** Opening The data block **
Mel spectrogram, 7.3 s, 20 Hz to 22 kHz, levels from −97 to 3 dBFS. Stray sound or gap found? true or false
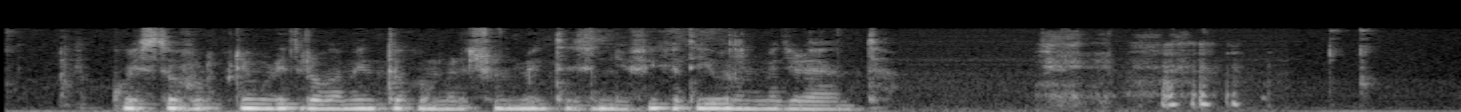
true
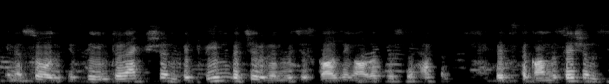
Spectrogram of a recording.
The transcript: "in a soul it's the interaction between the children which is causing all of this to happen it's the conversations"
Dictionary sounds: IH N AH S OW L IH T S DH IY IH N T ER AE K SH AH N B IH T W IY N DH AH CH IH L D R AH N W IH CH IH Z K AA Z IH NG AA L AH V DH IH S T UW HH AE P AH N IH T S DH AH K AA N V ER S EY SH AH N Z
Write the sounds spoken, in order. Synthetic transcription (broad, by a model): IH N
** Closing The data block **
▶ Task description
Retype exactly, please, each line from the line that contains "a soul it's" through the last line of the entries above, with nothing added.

▶ Exercise output
The transcript: "in a soul it's the interaction between the children which is causing all of this to happen it's the conversations"
Dictionary sounds: IH N AH S OW L IH T S DH IY IH N T ER AE K SH AH N B IH T W IY N DH AH CH IH L D R AH N W IH CH IH Z K AA Z IH NG AA L AH V DH IH S T UW HH AE P AH N IH T S DH AH K AA N V ER S EY SH AH N Z
Write the sounds spoken, in order. Synthetic transcription (broad, by a model): IH N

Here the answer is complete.